4.1 Working Memory Weaknesses and Supports
Children and teens with ADHD experience many of their most significant academic and functional difficulties as a result of working memory weaknesses. Working memory (WM) is one of the executive functions that is needed for numerous aspects of daily life and is critical to learning and performing successfully at school (Lists 1.2, 1.4).
Definitions and Descriptions of Working Memory
- WM has been described as our mental workspace, a place to hold information online, so to speak, long enough to manipulate it in order to solve a problem or complete a task (Katz, 2011).
- WM has also been described as our brain's sticky note (Alloway, 2010) or cognitive desktop (Kaufman, 2010), which allows a person to temporarily hold and manipulate information while engaging in other cognitive tasks.
- WM is holding in mind what you are doing: the goal that you hope to attain and the means that you intend to use to get there (Barkley, 2013).
- WM is an active and limited-capacity memory system that acquires information from short- or long-term memory, sensory input, and automatic memory, and then holds the information for a short time while a task is being performed (Baddeley, 2006; Meltzer, 2010).
- WM can be understood as an internal scratch pad.

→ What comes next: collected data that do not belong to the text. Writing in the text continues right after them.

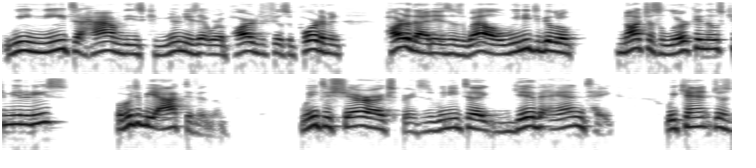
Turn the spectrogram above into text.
we need to have these communities that we're a part of to feel supportive. And part of that is as well, we need to be able to not just lurk in those communities, but we need to be active in them. We need to share our experiences. We need to give and take. We can't just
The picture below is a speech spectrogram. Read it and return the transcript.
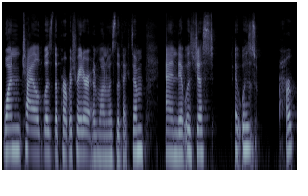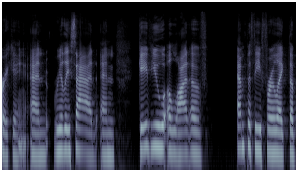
one child was the perpetrator and one was the victim. And it was just, it was heartbreaking and really sad and gave you a lot of empathy for like the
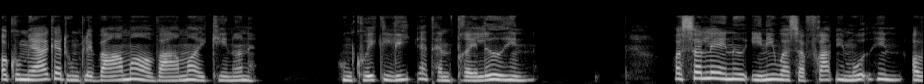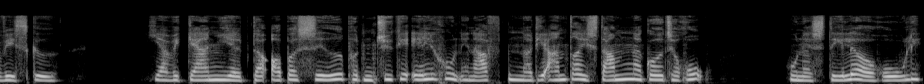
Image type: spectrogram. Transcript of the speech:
og kunne mærke, at hun blev varmere og varmere i kinderne. Hun kunne ikke lide, at han drillede hende. Og så lænede Iniwa sig frem imod hende og viskede. Jeg vil gerne hjælpe dig op og sidde på den tykke elhund en aften, når de andre i stammen er gået til ro. Hun er stille og rolig,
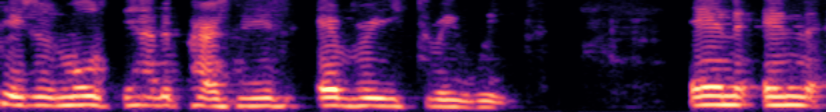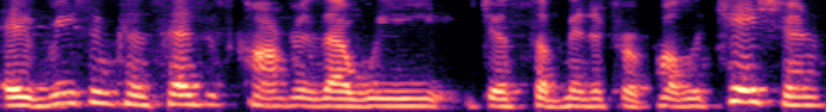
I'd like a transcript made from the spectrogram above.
patients mostly had a paracentesis every three weeks. In, in a recent consensus conference that we just submitted for publication,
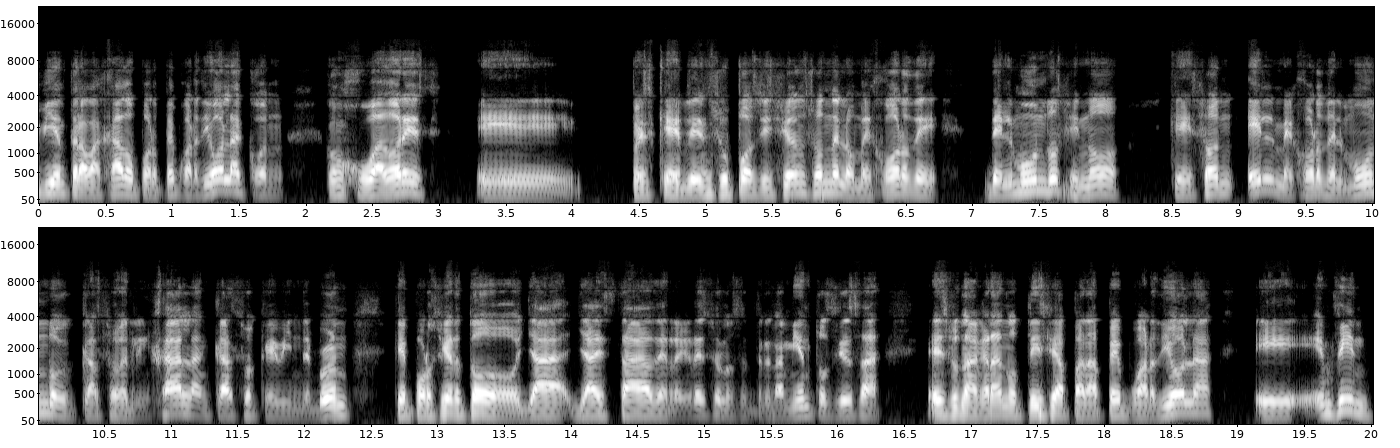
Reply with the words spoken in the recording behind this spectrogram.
bien trabajado por Pep Guardiola, con, con jugadores eh, pues que en su posición son de lo mejor de, del mundo, sino que son el mejor del mundo, caso Erling Haaland, caso Kevin De Bruyne, que por cierto ya, ya está de regreso en los entrenamientos y esa es una gran noticia para Pep Guardiola. Eh, en fin,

It provides us with a place to store information that we will need to use for the next step of a task, but that we do not need to store beyond that time. For those with weak working memory, it is as if their scratch pads ...